Set down each line from the line holding "What does the speech in this spectrogram say?" to the last line of the entries below, exactly, with both ends included and without pictures.

== Exercise material

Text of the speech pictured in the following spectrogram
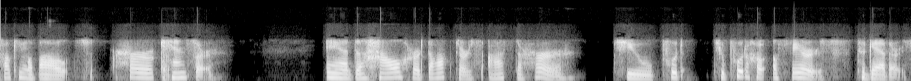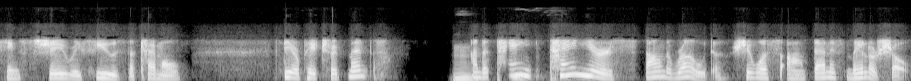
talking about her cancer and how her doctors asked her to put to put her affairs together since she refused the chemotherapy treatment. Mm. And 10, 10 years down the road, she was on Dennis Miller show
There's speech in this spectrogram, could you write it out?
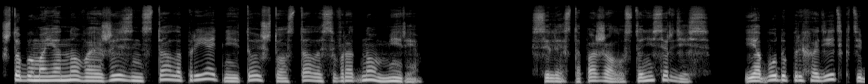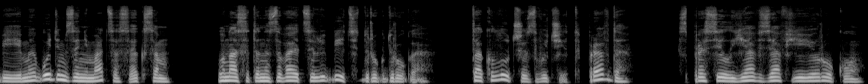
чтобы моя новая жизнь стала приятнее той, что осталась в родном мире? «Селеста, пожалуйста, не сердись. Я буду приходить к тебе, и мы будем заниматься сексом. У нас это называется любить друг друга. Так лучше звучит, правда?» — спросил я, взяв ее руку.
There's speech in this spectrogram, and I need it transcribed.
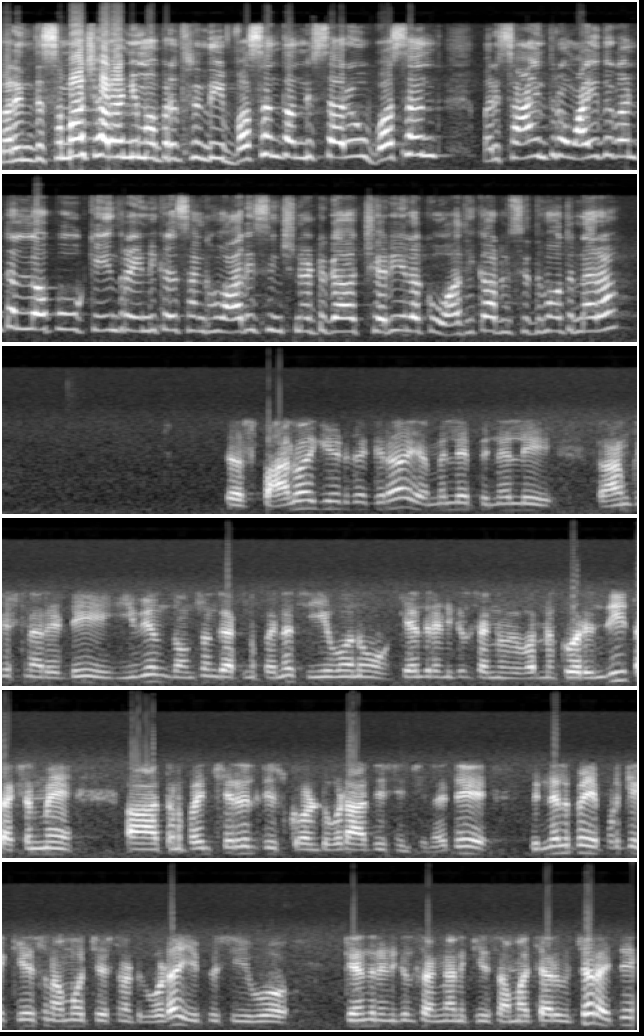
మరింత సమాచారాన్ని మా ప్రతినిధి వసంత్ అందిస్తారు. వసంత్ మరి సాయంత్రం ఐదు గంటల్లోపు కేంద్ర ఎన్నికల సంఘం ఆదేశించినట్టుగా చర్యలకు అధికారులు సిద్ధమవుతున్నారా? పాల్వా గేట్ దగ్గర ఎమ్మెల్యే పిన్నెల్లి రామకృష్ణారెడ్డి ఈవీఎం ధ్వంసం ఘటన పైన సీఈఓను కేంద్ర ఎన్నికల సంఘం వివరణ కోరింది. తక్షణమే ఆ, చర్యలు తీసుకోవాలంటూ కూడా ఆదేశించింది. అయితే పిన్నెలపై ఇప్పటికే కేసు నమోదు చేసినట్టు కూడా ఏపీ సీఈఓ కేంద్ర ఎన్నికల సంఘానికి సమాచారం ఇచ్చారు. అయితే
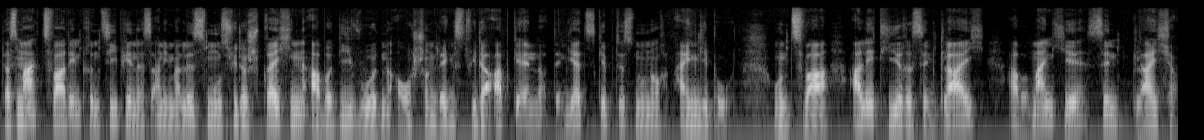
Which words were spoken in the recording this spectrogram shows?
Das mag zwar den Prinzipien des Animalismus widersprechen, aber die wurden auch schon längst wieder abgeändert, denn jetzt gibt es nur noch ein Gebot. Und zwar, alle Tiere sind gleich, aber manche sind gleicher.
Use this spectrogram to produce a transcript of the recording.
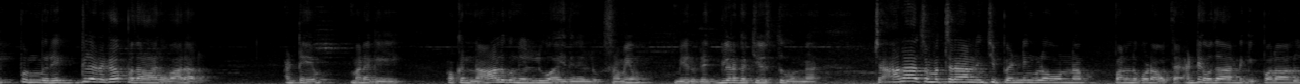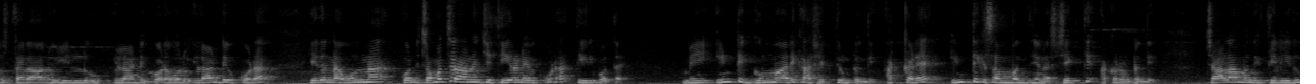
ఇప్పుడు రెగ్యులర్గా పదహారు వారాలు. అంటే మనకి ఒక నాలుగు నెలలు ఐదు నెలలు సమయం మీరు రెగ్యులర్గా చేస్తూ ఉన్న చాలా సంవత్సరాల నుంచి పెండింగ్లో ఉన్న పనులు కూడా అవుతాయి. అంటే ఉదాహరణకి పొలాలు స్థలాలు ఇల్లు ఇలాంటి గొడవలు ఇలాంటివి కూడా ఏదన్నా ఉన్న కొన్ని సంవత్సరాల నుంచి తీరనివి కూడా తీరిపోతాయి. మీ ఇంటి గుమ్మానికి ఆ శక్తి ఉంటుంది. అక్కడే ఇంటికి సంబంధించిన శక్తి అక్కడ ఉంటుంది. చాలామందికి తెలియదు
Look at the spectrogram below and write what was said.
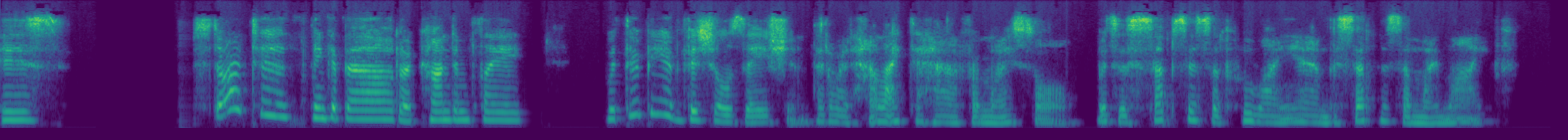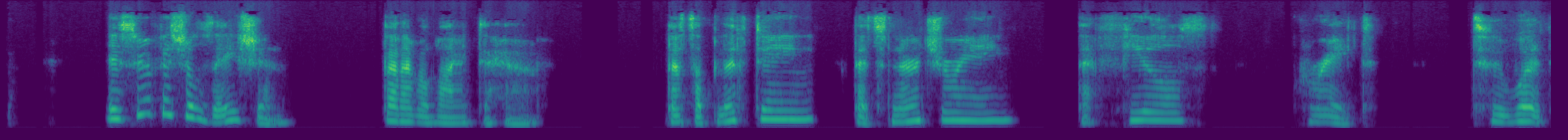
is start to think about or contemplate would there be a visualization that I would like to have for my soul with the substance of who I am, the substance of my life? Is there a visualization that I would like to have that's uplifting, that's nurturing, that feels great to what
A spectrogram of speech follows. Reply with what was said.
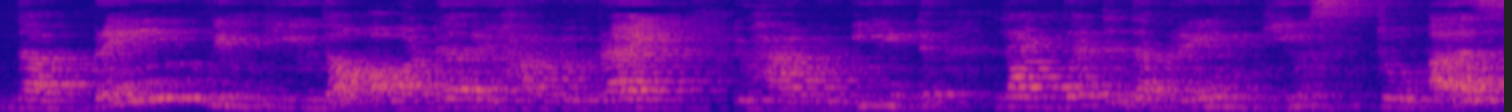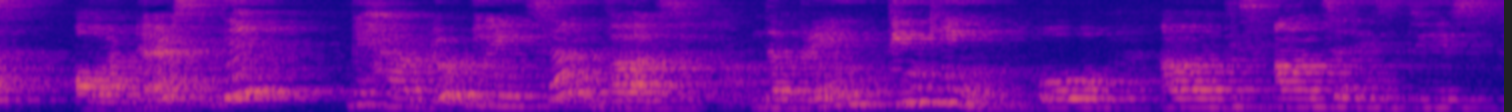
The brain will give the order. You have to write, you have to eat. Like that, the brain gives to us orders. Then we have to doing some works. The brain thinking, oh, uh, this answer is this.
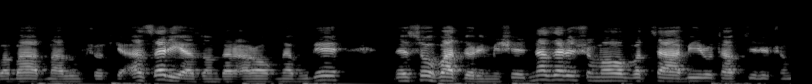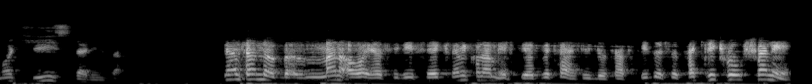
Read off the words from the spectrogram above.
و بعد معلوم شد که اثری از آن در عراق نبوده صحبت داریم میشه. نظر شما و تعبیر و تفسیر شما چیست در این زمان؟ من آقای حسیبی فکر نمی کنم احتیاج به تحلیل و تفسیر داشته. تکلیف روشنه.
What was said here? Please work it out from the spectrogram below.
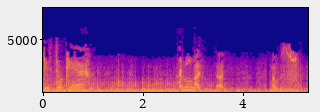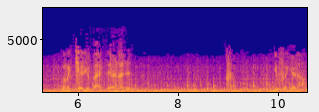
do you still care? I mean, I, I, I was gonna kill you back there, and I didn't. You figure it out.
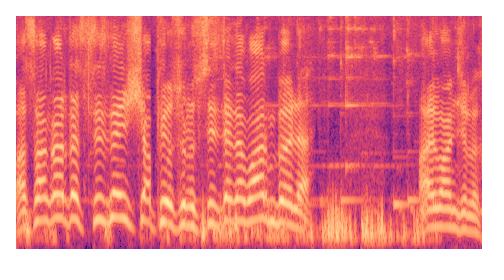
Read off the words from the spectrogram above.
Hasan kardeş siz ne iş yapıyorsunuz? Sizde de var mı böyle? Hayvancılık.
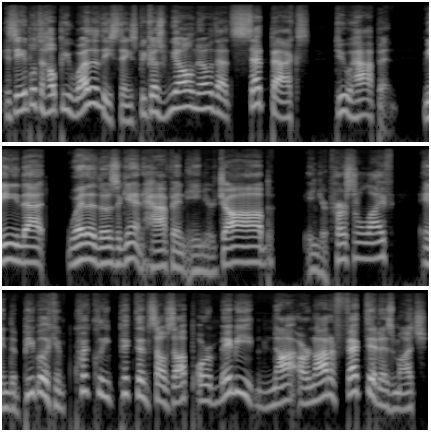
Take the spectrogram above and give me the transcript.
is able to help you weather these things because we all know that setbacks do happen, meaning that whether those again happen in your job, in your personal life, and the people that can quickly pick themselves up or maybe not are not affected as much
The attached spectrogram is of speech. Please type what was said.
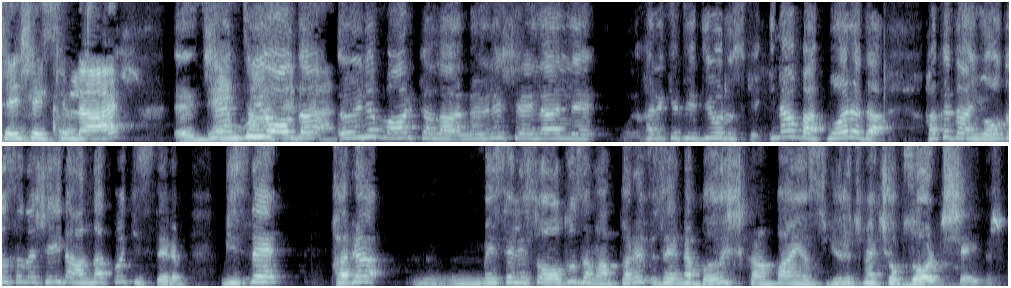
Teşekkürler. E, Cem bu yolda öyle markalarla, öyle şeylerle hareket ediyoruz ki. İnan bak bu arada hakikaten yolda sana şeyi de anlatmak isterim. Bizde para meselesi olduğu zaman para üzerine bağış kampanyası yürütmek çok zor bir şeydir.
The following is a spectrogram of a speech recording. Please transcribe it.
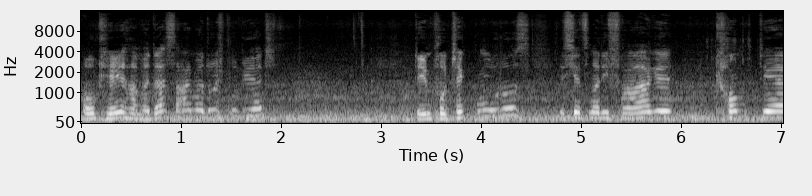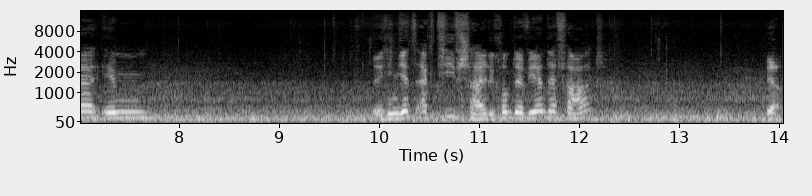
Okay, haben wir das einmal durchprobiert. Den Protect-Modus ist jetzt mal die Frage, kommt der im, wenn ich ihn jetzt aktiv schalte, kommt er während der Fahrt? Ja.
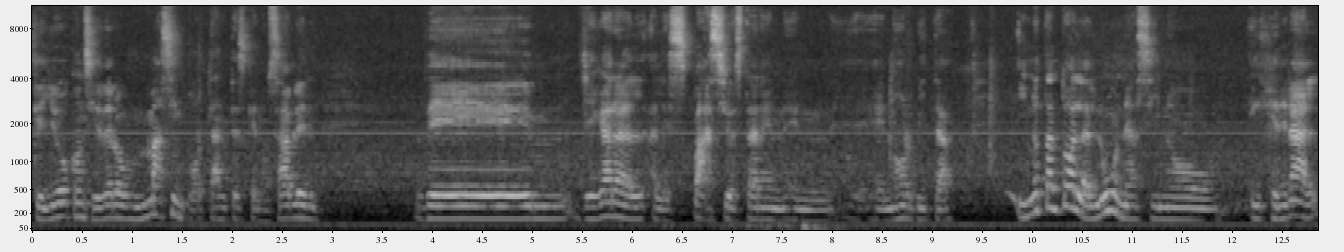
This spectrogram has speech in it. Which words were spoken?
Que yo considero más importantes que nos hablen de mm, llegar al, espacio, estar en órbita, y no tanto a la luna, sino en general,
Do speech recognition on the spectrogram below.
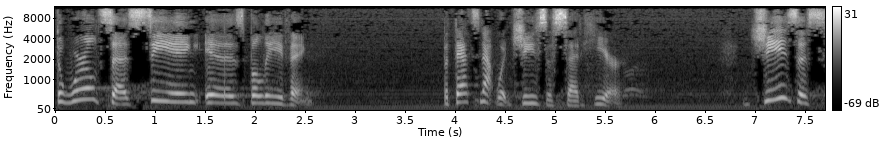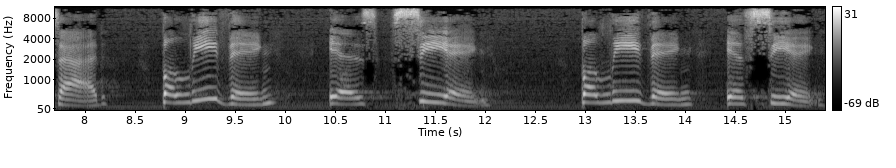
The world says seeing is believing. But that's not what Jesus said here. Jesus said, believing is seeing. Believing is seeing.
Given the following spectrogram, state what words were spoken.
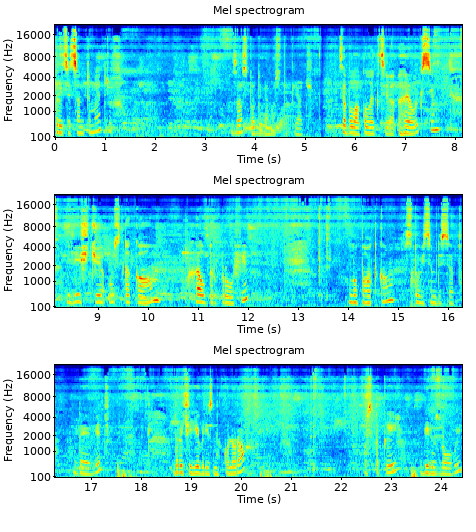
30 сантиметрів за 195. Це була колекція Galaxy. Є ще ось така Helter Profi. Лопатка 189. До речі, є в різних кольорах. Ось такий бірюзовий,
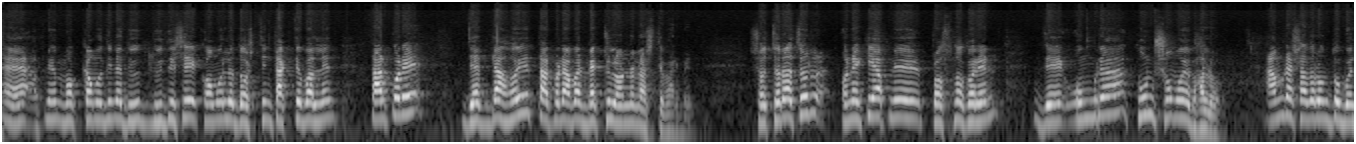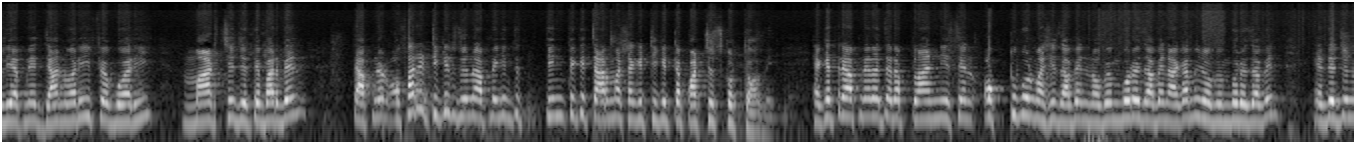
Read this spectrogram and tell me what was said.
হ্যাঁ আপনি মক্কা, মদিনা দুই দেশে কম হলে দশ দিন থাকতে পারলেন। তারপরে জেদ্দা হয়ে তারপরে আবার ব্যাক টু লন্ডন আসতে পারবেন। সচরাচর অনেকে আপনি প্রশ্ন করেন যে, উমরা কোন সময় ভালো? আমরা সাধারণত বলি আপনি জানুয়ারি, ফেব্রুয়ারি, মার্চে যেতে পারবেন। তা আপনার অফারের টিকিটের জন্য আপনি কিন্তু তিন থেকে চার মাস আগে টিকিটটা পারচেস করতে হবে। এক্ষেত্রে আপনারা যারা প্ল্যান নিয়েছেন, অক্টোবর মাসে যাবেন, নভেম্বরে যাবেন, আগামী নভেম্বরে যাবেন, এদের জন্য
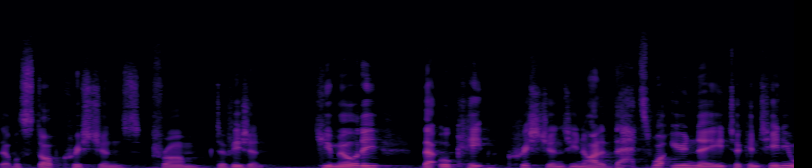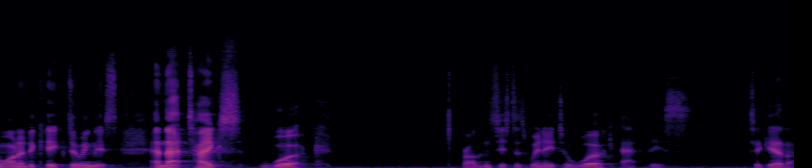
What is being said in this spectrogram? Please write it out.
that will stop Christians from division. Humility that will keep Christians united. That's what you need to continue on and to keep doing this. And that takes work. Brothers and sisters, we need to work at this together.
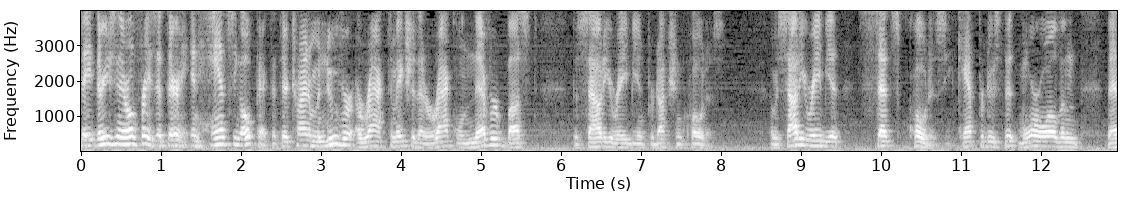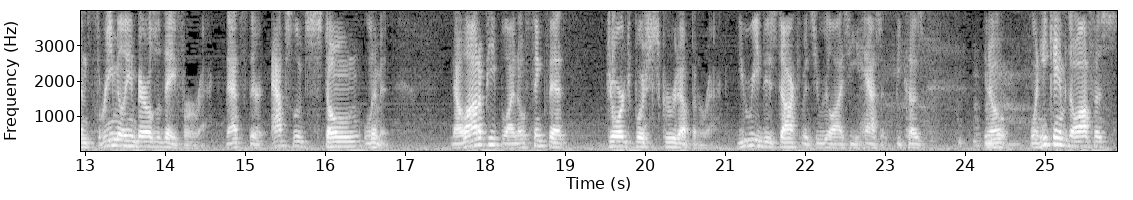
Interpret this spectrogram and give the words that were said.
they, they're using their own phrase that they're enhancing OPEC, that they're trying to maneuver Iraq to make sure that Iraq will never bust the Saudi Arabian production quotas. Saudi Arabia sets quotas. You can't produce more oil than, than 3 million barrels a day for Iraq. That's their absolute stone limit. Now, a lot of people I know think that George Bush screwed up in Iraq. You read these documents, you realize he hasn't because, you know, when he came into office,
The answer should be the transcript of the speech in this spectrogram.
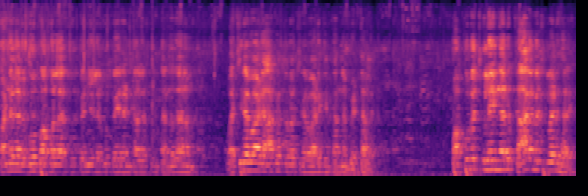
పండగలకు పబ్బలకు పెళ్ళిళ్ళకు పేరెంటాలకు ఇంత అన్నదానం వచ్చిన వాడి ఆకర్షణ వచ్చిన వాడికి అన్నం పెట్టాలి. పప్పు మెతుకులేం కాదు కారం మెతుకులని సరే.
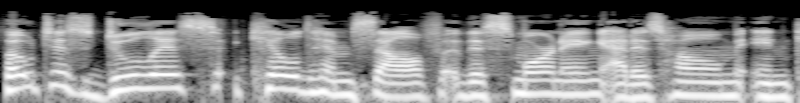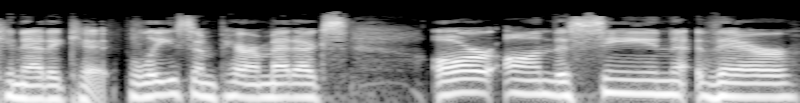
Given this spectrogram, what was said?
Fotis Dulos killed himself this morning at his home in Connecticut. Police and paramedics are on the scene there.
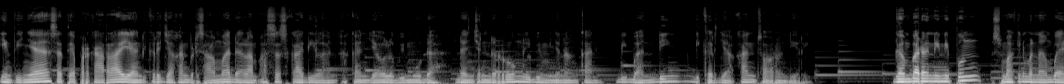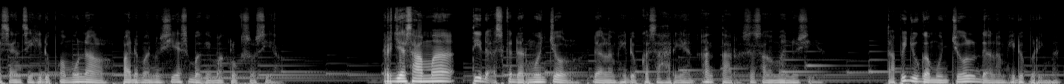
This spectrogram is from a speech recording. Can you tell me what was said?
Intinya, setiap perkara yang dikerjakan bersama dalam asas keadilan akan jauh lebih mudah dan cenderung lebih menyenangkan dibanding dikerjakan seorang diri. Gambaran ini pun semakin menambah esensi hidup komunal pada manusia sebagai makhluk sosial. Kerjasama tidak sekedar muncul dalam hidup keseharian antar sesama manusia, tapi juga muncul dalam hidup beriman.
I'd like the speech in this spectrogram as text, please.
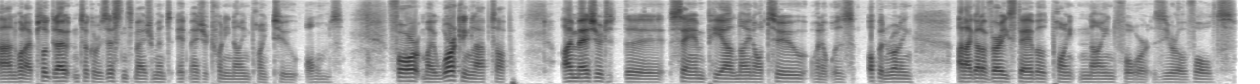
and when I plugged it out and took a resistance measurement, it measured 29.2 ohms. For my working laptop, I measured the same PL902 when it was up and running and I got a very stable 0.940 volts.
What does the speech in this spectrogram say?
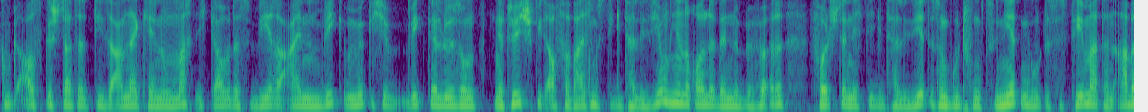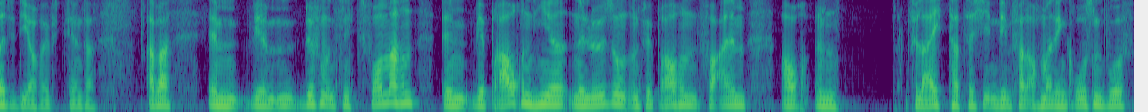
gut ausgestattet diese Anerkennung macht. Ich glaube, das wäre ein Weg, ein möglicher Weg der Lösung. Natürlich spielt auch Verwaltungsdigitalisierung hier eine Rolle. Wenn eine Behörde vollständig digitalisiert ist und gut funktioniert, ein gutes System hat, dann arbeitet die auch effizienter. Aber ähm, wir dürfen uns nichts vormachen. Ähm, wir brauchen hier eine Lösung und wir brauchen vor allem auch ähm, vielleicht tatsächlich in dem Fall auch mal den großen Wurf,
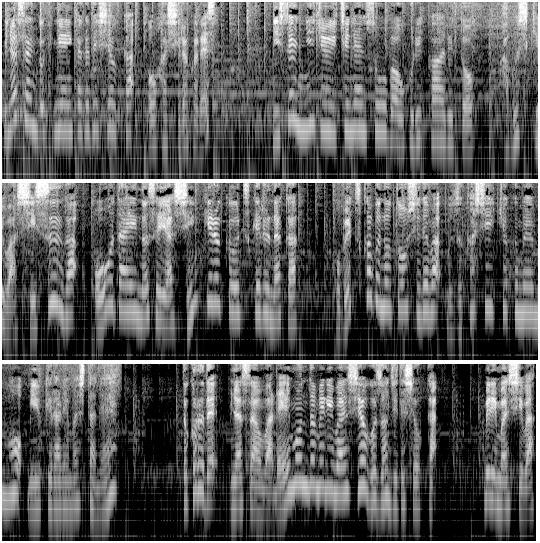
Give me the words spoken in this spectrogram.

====

* _Result of this exercise_
What does the speech in this spectrogram say?
gut ausgestattet diese Anerkennung macht. Ich glaube, das wäre ein Weg, ein möglicher Weg der Lösung. Natürlich spielt auch Verwaltungsdigitalisierung hier eine Rolle. Wenn eine Behörde vollständig digitalisiert ist und gut funktioniert, ein gutes System hat, dann arbeitet die auch effizienter. Aber ähm, wir dürfen uns nichts vormachen. Ähm, wir brauchen hier eine Lösung und wir brauchen vor allem auch ähm, vielleicht tatsächlich in dem Fall auch mal den großen Wurf,
Give me the words spoken in this spectrogram.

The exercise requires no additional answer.